== What to produce ==
Without including any pictures, give back all of the data exactly.

== Provided data ==
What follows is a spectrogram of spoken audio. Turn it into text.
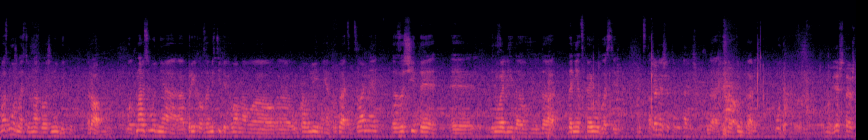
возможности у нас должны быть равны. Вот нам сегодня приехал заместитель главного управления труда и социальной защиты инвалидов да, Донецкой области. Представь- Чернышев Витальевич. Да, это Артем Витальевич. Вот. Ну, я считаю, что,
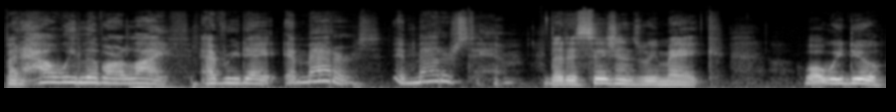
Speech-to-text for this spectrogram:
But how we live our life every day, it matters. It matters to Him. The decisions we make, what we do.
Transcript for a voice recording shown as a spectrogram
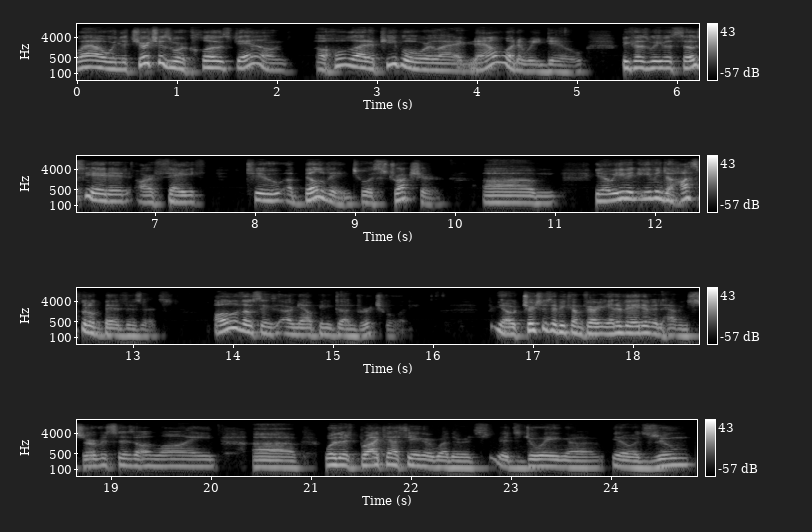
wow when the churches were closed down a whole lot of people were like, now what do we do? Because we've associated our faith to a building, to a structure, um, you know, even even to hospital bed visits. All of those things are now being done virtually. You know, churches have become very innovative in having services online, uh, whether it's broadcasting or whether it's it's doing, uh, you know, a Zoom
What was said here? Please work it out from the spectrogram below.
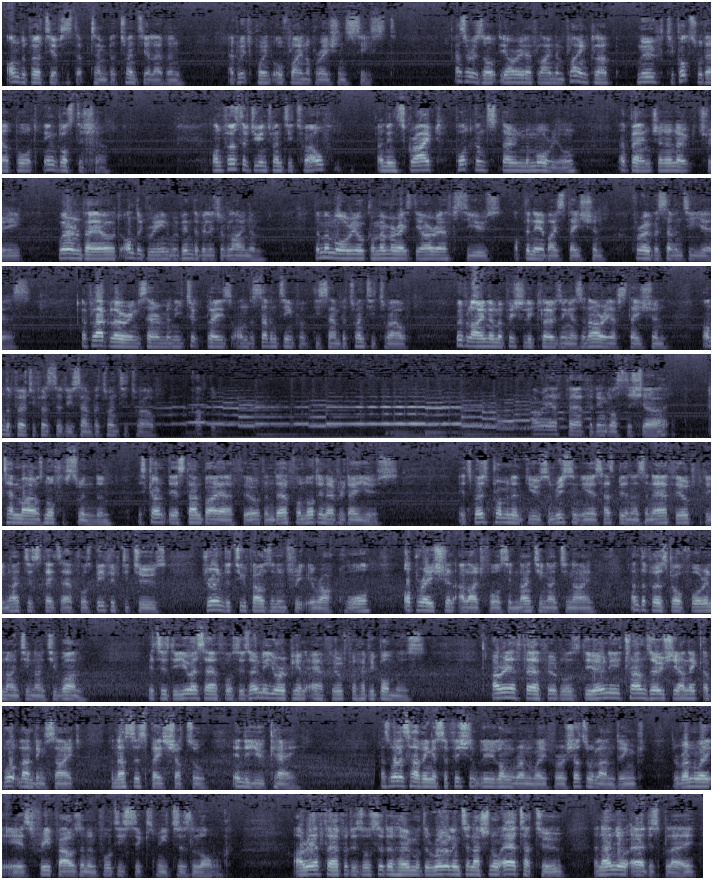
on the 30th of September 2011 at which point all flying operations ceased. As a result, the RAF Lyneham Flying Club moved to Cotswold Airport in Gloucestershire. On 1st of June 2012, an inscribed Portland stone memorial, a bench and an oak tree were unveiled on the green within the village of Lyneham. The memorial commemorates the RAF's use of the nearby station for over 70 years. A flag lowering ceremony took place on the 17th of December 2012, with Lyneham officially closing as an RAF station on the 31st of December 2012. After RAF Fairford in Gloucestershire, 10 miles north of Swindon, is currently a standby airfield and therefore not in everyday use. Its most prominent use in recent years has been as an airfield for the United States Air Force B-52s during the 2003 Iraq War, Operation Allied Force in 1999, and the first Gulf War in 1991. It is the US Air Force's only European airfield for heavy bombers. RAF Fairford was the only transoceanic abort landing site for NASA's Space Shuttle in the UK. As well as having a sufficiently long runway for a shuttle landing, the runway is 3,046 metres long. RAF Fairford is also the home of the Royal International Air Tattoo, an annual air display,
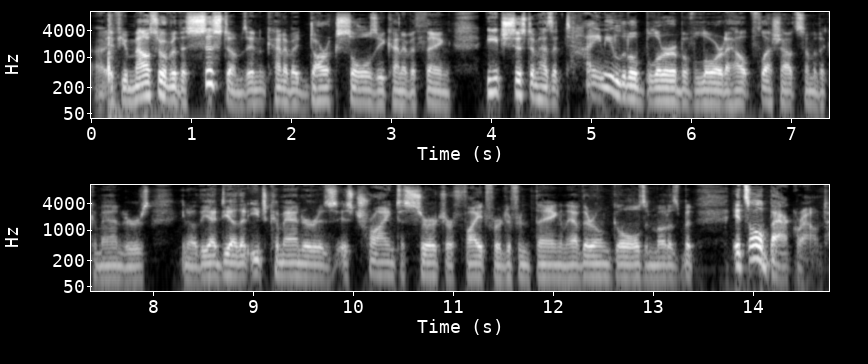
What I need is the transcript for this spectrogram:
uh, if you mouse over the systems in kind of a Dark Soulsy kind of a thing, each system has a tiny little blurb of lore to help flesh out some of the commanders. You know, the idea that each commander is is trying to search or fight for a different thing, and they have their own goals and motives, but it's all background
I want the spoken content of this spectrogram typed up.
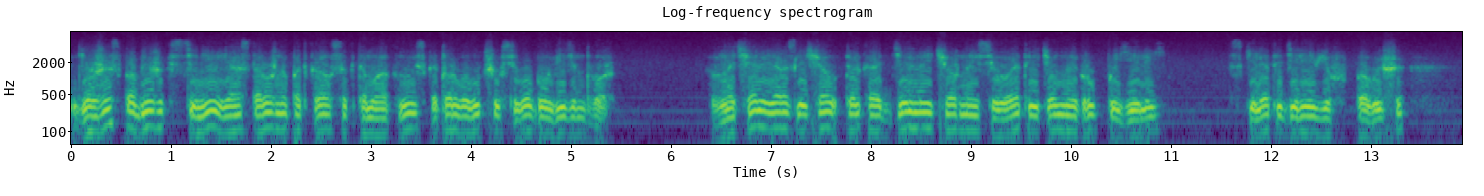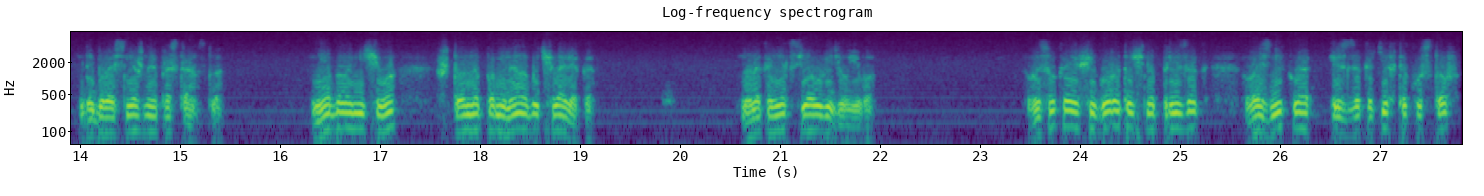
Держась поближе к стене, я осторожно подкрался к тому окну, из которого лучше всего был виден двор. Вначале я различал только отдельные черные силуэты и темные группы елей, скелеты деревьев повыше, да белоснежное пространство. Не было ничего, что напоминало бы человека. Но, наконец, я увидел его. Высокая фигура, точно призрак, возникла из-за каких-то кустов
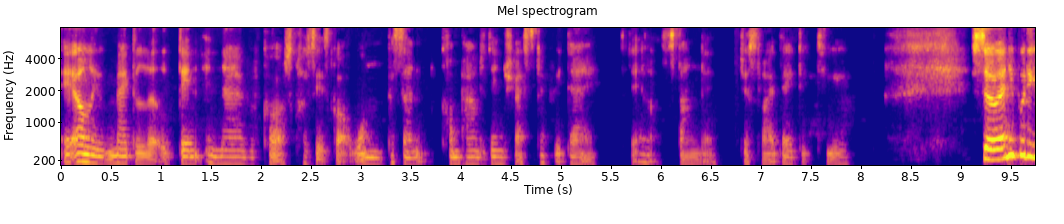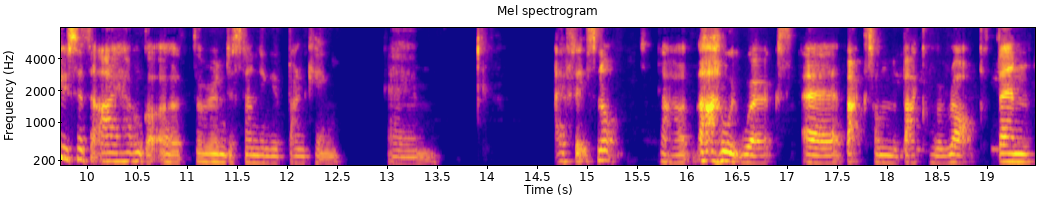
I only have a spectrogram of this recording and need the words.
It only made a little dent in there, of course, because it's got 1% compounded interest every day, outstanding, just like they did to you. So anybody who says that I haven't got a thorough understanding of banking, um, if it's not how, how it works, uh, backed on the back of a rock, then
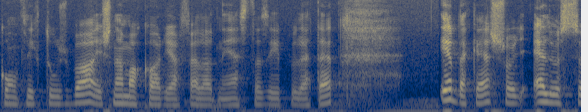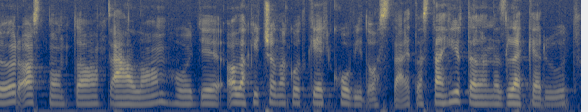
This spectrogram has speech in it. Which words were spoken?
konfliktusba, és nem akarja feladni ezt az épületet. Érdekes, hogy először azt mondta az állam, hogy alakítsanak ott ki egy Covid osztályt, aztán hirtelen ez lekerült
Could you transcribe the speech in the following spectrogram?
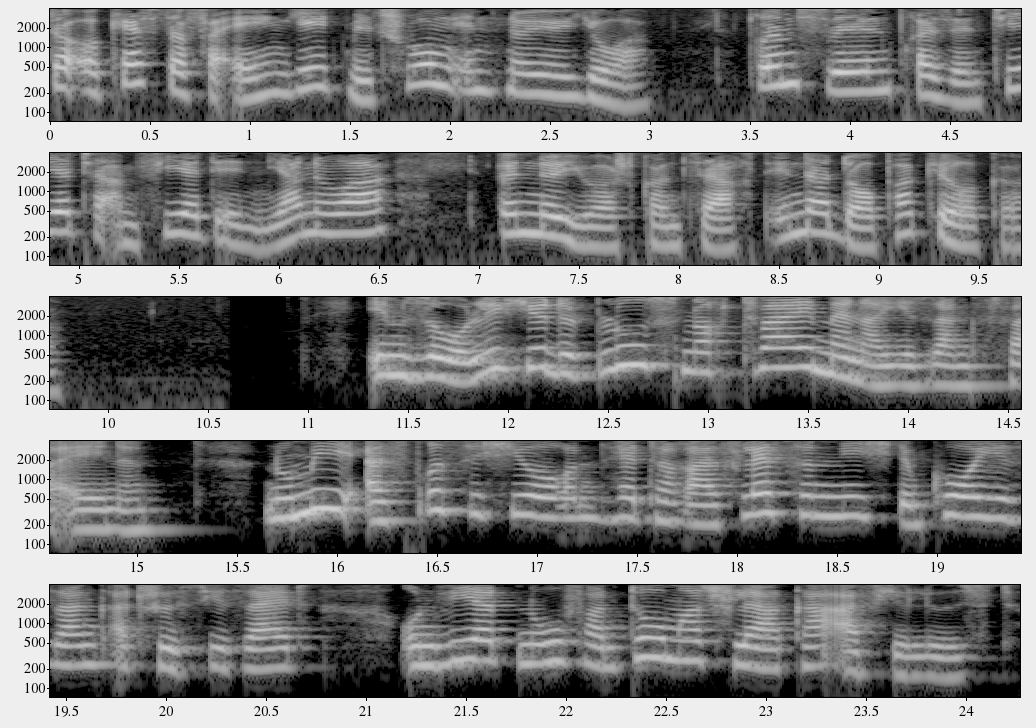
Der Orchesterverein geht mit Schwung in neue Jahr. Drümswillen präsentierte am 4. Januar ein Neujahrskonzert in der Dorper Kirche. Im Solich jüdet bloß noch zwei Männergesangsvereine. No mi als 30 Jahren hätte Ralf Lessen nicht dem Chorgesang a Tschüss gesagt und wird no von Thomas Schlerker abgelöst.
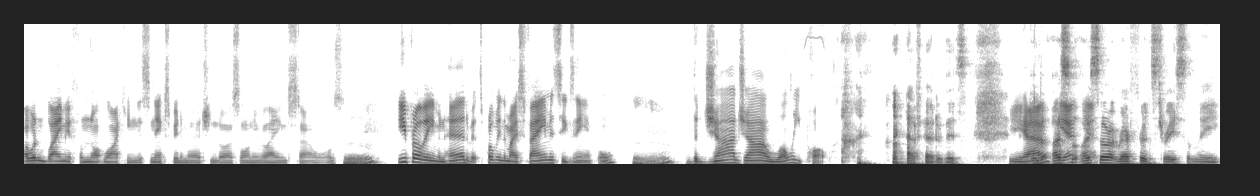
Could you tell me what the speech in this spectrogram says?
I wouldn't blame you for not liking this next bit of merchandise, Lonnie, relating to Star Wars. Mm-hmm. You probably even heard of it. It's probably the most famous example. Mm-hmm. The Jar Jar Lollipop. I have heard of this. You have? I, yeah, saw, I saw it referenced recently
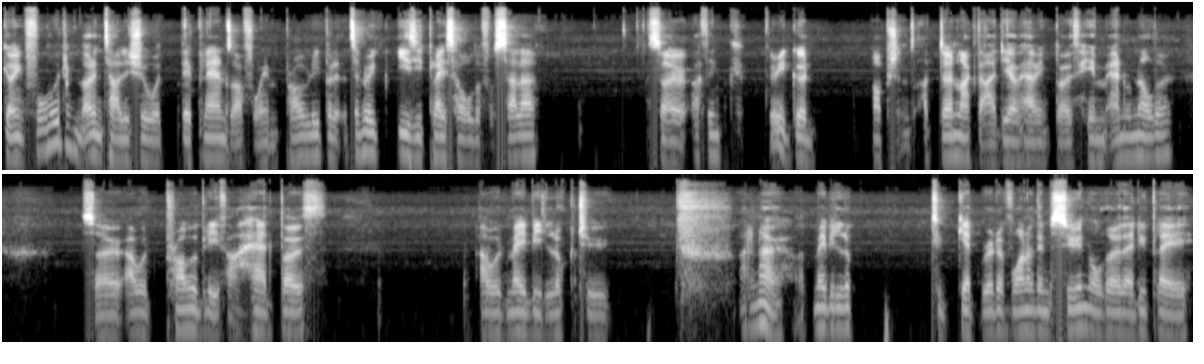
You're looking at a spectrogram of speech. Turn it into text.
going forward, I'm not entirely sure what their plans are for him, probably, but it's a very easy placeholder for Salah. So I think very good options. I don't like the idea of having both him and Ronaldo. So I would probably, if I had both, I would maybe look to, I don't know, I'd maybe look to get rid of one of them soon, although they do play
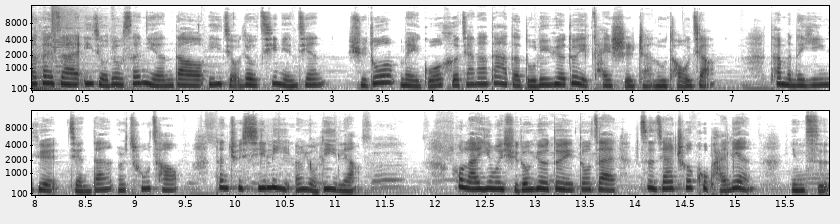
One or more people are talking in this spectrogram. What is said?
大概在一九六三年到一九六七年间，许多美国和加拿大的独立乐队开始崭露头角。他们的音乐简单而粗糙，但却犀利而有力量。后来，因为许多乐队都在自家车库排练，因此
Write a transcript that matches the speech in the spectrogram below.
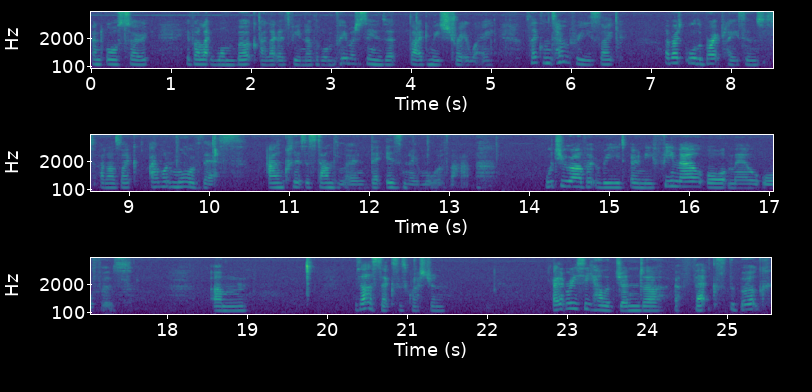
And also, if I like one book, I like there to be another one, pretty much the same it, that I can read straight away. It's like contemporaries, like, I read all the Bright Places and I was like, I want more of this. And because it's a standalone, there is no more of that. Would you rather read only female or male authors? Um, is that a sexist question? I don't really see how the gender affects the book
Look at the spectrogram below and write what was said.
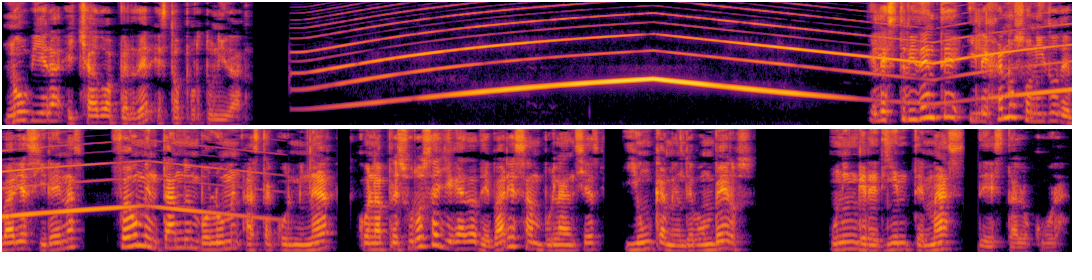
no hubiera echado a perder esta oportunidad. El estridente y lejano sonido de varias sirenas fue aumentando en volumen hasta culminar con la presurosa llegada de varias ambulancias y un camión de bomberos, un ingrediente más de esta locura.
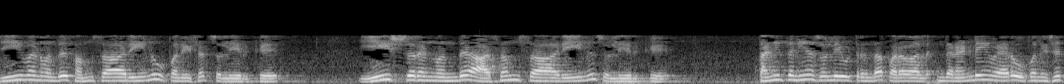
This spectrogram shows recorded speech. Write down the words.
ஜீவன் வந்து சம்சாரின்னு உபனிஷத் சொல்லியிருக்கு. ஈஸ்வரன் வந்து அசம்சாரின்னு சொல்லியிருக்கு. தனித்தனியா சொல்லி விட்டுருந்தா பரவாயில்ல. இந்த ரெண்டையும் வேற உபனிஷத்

== Result ==
What follows is a spectrogram of spoken audio. Turn it into text.
возможности у нас должны быть равны. Вот нам сегодня приехал заместитель главного управления труда и социальной защиты инвалидов да, Донецкой области. Представь- Чернышев Витальевич. Да, это Артем Витальевич. Вот. Ну, я считаю, что,
Speech-to-text for this spectrogram:
But how we live our life every day, it matters. It matters to Him. The decisions we make, what we do.
Transcript for a voice recording shown as a spectrogram
wow when the churches were closed down a whole lot of people were like, now what do we do? Because we've associated our faith to a building, to a structure, um, you know, even even to hospital bed visits. All of those things are now being done virtually. You know, churches have become very innovative in having services online, uh, whether it's broadcasting or whether it's it's doing, uh, you know, a Zoom
What was said here? Please work it out from the spectrogram below.
on the 30th of September 2011 at which point all flying operations ceased. As a result, the RAF Lyneham Flying Club moved to Cotswold Airport in Gloucestershire. On 1st of June 2012, an inscribed Portland stone memorial, a bench and an oak tree were unveiled on the green within the village of Lyneham. The memorial commemorates the RAF's use of the nearby station for over 70 years. A flag lowering ceremony took place on the 17th of December 2012, with Lyneham officially closing as an RAF station on the 31st of December 2012. After RAF Fairford in Gloucestershire, 10 miles north of Swindon, is currently a standby airfield and therefore not in everyday use. Its most prominent use in recent years has been as an airfield for the United States Air Force B-52s during the 2003 Iraq War, Operation Allied Force in 1999, and the first Gulf War in 1991. It is the US Air Force's only European airfield for heavy bombers. RAF Fairford was the only transoceanic abort landing site for NASA's Space Shuttle in the UK. As well as having a sufficiently long runway for a shuttle landing, the runway is 3,046 metres long. RAF Fairford is also the home of the Royal International Air Tattoo, an annual air display,
What I need is the transcript for this spectrogram:
uh, if you mouse over the systems in kind of a Dark Soulsy kind of a thing, each system has a tiny little blurb of lore to help flesh out some of the commanders. You know, the idea that each commander is is trying to search or fight for a different thing, and they have their own goals and motives, but it's all background
I want the spoken content of this spectrogram typed up.
Держась поближе к стене, я осторожно подкрался к тому окну, из которого лучше всего был виден двор. Вначале я различал только отдельные черные силуэты и темные группы елей, скелеты деревьев повыше, да белоснежное пространство. Не было ничего, что напоминало бы человека. Но, наконец, я увидел его. Высокая фигура, точно призрак, возникла из-за каких-то кустов
I only have a spectrogram of this recording and need the words.
It only made a little dent in there, of course, because it's got 1% compounded interest every day, outstanding, just like they did to you. So anybody who says that I haven't got a thorough understanding of banking, um, if it's not how, how it works, uh, backed on the back of a rock, then
This spectrogram has speech in it. Which words were spoken?
konfliktusba, és nem akarja feladni ezt az épületet. Érdekes, hogy először azt mondta az állam, hogy alakítsanak ott ki egy Covid osztályt, aztán hirtelen ez lekerült
Could you transcribe the speech in the following spectrogram?
Der Orchesterverein geht mit Schwung in neue Jahr. Drümswillen präsentierte am 4. Januar ein Neujahrskonzert in der Dorper Kirche. Im Solich jüdet bloß noch zwei Männergesangsvereine. No mi als 30 Jahren hätte Ralf Lessen nicht dem Chorgesang a Tschüss gesagt und wird no von Thomas Schlerker abgelöst.
Could you tell me what the speech in this spectrogram says?
I wouldn't blame you for not liking this next bit of merchandise, Lonnie, relating to Star Wars. Mm-hmm. You probably even heard of it. It's probably the most famous example. Mm-hmm. The Jar Jar Lollipop. I have heard of this. You have? I, yeah, saw, I saw it referenced recently
You're looking at a spectrogram of speech. Turn it into text.
going forward, I'm not entirely sure what their plans are for him, probably, but it's a very easy placeholder for Salah. So I think very good options. I don't like the idea of having both him and Ronaldo. So I would probably, if I had both, I would maybe look to, I don't know, I'd maybe look to get rid of one of them soon, although they do play
One or more people are talking in this spectrogram. What is said?
大概在一九六三年到一九六七年间，许多美国和加拿大的独立乐队开始崭露头角。他们的音乐简单而粗糙，但却犀利而有力量。后来，因为许多乐队都在自家车库排练，因此
Write a transcript that matches the speech in the spectrogram below.
And also, if I like one book, I like there to be another one, pretty much the same it, that I can read straight away. It's like contemporaries, like, I read all the Bright Places and I was like, I want more of this. And because it's a standalone, there is no more of that. Would you rather read only female or male authors? Um, is that a sexist question? I don't really see how the gender affects the book
Look at the spectrogram below and write what was said.
no hubiera echado a perder esta oportunidad. El estridente y lejano sonido de varias sirenas fue aumentando en volumen hasta culminar con la presurosa llegada de varias ambulancias y un camión de bomberos, un ingrediente más de esta locura.
This spectrogram shows recorded speech. Write down the words.
ஜீவன் வந்து சம்சாரின்னு உபனிஷத் சொல்லியிருக்கு. ஈஸ்வரன் வந்து அசம்சாரின்னு சொல்லியிருக்கு. தனித்தனியா சொல்லி விட்டுருந்தா பரவாயில்ல. இந்த ரெண்டையும் வேற உபனிஷத்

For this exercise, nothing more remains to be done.